We have been conditioned by the dominant culture to view the world in a set of simplified binaries. People are either Black or white. Gay or straight. Disabled or non-disabled. One of ‘us’ or ‘other.’ But millions of people who exist between these binaries are constantly fighting to prevent their narratives from being erased, and their humanity from being minimized. One such group is the 20.6 million people in the United States who identify as Asian, Native Hawaiian, or Pacific Islander.
The often invisible, or even societally accepted, nature of anti-Asian racism remains a serious problem and directly impacts crucial issues like funding priorities. For example, between 1992 and 2018, the National Institutes of Health invested only 0.17% of its budget in research on Asian Americans and Pacific Islanders. Foundations have not fared better. For every $100 awarded, only 20 cents has been designated to support AAPI communities.
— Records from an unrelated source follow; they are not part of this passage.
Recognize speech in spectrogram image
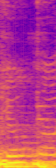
You.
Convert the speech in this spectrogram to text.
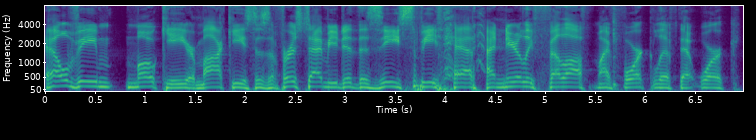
LV Moki or Maki says the first time you did the Z speed hat, I nearly fell off my forklift at work.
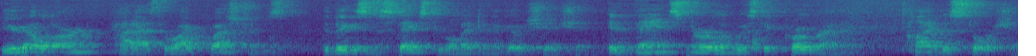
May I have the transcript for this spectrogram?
You're going to learn how to ask the right questions the biggest mistakes people make in negotiation, advanced neurolinguistic programming, time distortion,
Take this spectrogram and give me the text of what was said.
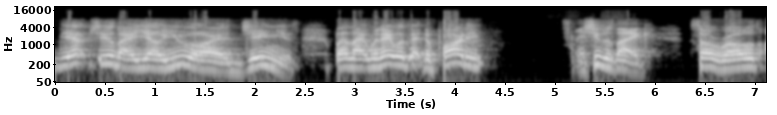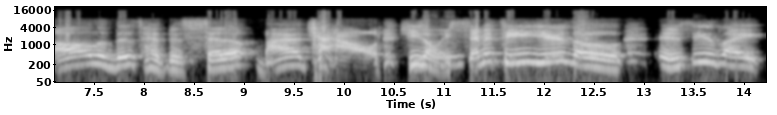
Yep, she was like, "Yo, you are a genius." But like when they was at the party, and she was like, "So Rose, all of this has been set up by a child. She's mm-hmm. only 17 years old." And she's like,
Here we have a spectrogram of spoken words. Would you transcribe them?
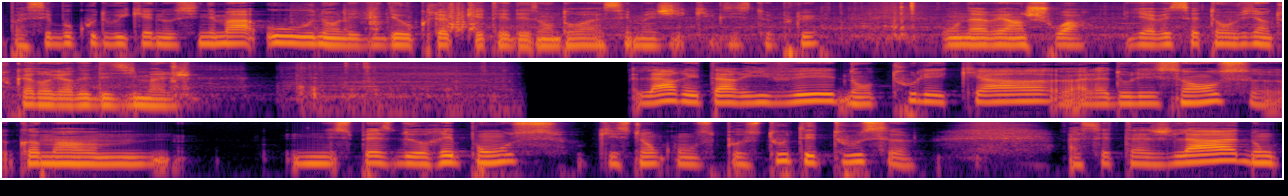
on passait beaucoup de week-ends au cinéma ou dans les vidéoclubs qui étaient des endroits assez magiques qui n'existent plus. On avait un choix. Il y avait cette envie en tout cas de regarder des images. L'art est arrivé dans tous les cas à l'adolescence comme un une espèce de réponse aux questions qu'on se pose toutes et tous à cet âge-là, donc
Considering that Asian Americans are the fastest-growing racial and ethnic group in the United States, when the choice is made not to include Asian Americans in our DEIA conversations, we must ask ourselves: What are we missing? What are we getting wrong?
Join ANCOR for a community conversation featuring a panel of pan-Asian community leaders, activists, and change-makers as they discuss what it means to be “othered,” how they struggle to reconcile their interlocking oppressions, and how the fight to be seen impacts both their personal and professional lives.
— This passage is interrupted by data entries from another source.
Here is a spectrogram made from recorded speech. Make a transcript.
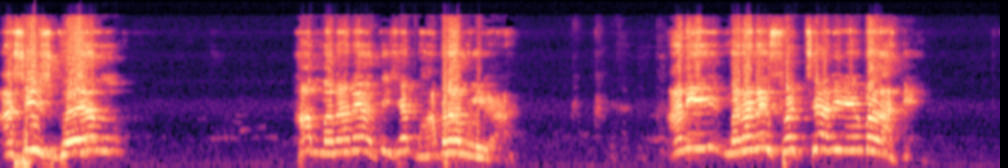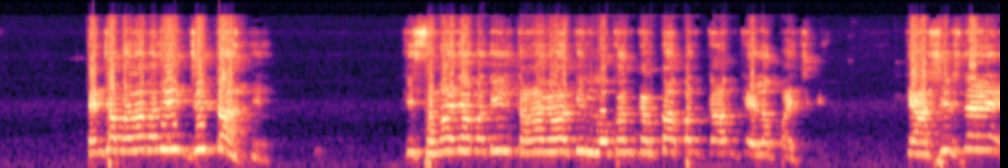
आशिष गोयल हा मनाने अतिशय भाबडा मुलगा आणि मनाने स्वच्छ आणि निर्मळ आहे. त्यांच्या मनामध्ये एक जिद्द आहे की समाजामधील तळागाळातील लोकांकरता आपण काम केलं पाहिजे. की आशिषने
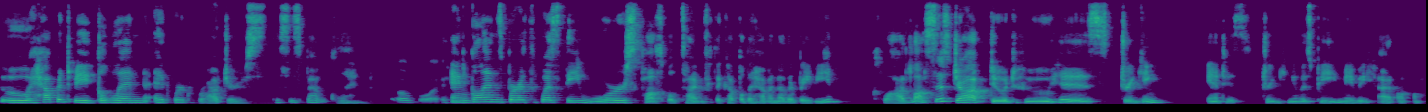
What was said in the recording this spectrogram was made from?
who happened to be Glenn Edward Rogers. This is about Glenn. Oh boy. And Glenn's birth was the worst possible time for the couple to have another baby. Claude lost his job due to his drinking and his drinking of his pee, maybe. I don't know.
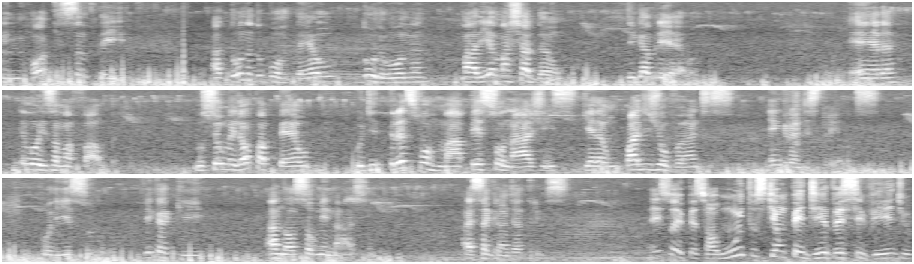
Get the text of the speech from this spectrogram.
Em Roque Santeiro, a dona do bordel Durona Maria Machadão, de Gabriela. Era Heloísa Mafalda. No seu melhor papel, o de transformar personagens que eram coadjuvantes em grandes estrelas. Por isso, fica aqui a nossa homenagem a essa grande atriz. É isso aí, pessoal. Muitos tinham pedido esse vídeo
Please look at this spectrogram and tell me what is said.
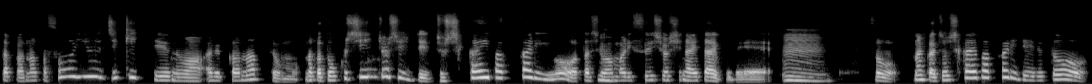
だからなんかそういう時期っていうのはあるかなって思う。なんか独身女子で女子会ばっかりを私はあまり推奨しないタイプで、うん、そう。なんか女子会ばっかりでいると、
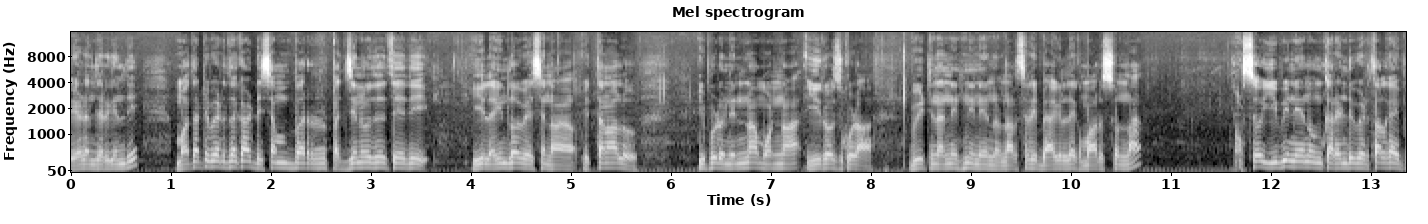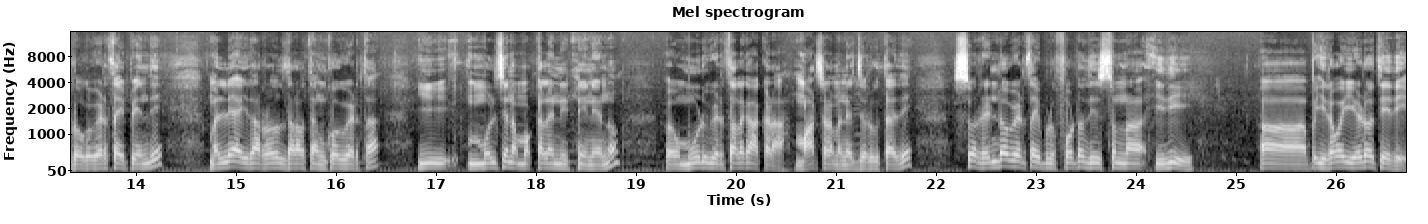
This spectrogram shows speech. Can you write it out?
వేయడం జరిగింది. మొదటి విడతగా డిసెంబర్ పద్దెనిమిదో తేదీ ఈ లైన్లో వేసిన విత్తనాలు ఇప్పుడు నిన్న మొన్న ఈరోజు కూడా వీటినన్నింటినీ నేను నర్సరీ బ్యాగుల్లోకి మారుస్తున్నా. సో ఇవి నేను ఇంకా రెండు విడతలుగా ఇప్పుడు ఒక విడత అయిపోయింది. మళ్ళీ ఐదారు రోజుల తర్వాత ఇంకొక విడత. ఈ మొలిచిన మొక్కలన్నింటినీ నేను మూడు విడతలుగా అక్కడ మార్చడం అనేది జరుగుతుంది. సో రెండో విడత ఇప్పుడు ఫోటో తీస్తున్న ఇది ఇరవై ఏడో తేదీ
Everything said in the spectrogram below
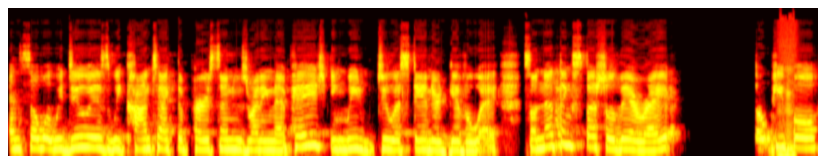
And so what we do is we contact the person who's running that page and we do a standard giveaway. So nothing special there, right? So mm-hmm. people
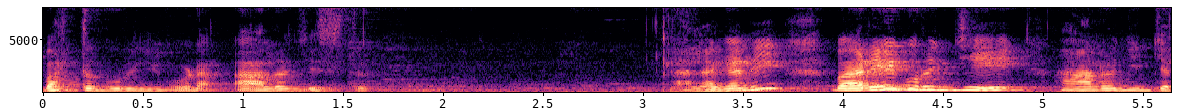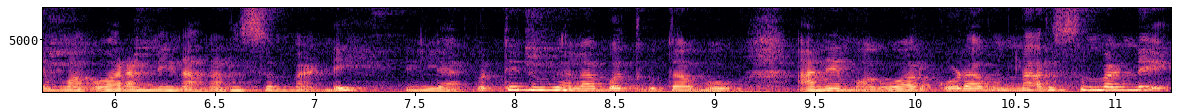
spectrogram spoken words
భర్త గురించి కూడా ఆలోచిస్తుంది. అలాగని భార్య గురించి ఆలోచించిన మగవారని నేను అనను సుమ్మండి నేను లేకపోతే నువ్వు ఎలా బతుకుతావు? అనే మగవారు కూడా ఉన్నారు సుమ్మండి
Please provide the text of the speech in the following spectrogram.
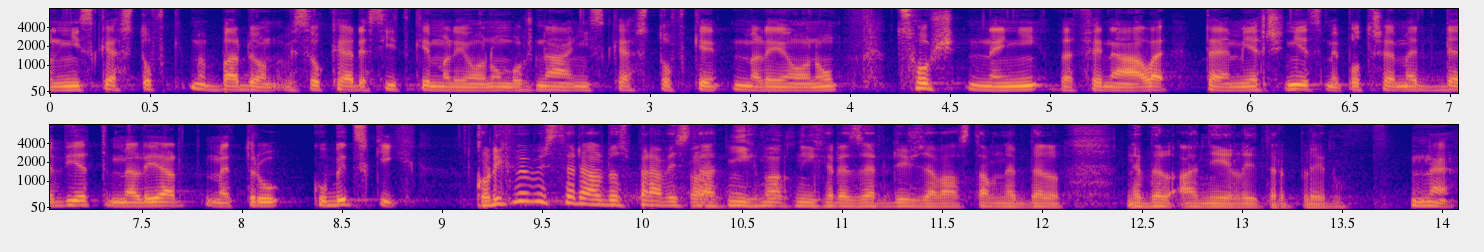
nízké stovky, pardon, vysoké desítky milionů, možná nízké stovky milionů, což není ve finále téměř nic. My potřebujeme 9 miliard metrů kubických. Kolik by byste dal do zprávy státních hmotných rezerv, když za vás tam nebyl, nebyl ani litr plynu? Ne,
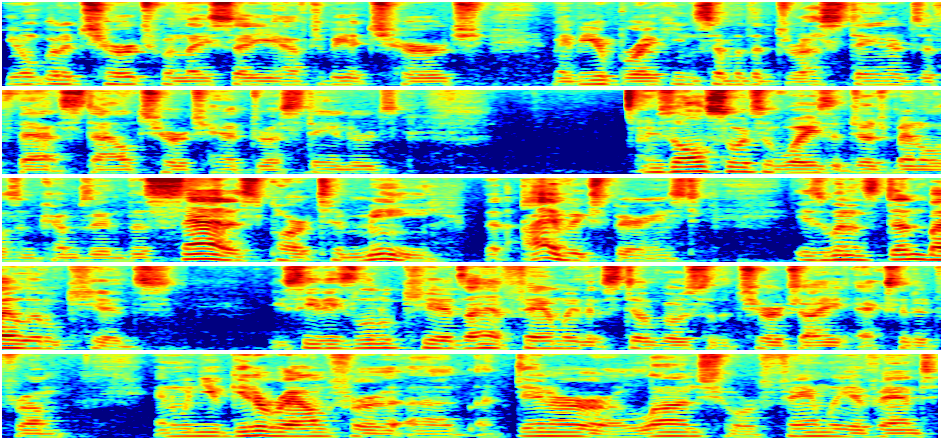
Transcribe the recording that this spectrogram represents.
You don't go to church when they say you have to be at church. Maybe you're breaking some of the dress standards if that style church had dress standards. There's all sorts of ways that judgmentalism comes in. The saddest part to me that I've experienced is when it's done by little kids. You see these little kids, I have family that still goes to the church I exited from, and when you get around for a, a dinner or a lunch or a family event,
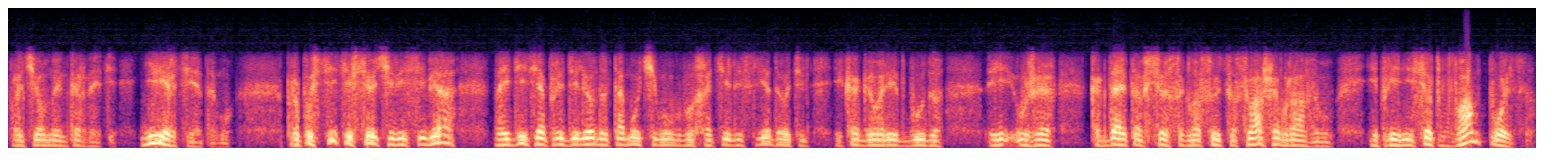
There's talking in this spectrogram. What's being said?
прочел на интернете. Не верьте этому пропустите все через себя, найдите определенно тому, чему бы вы хотели следователь, и, как говорит Будда, и уже когда это все согласуется с вашим разумом и принесет вам пользу,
A recording will be made available for registrants.
jae jin pak (he/him), Coordinator of Community Education, Co-Founder: Chicagoland Disabled People of Color Coalition & Self Advocacy Training Mentor – IL LEND, University of IL at Chicago Institute of Disability & Human Development
Dr. Jeff Ramdass (they/he), Project Director, Center for Social Development and Education, UMass Boston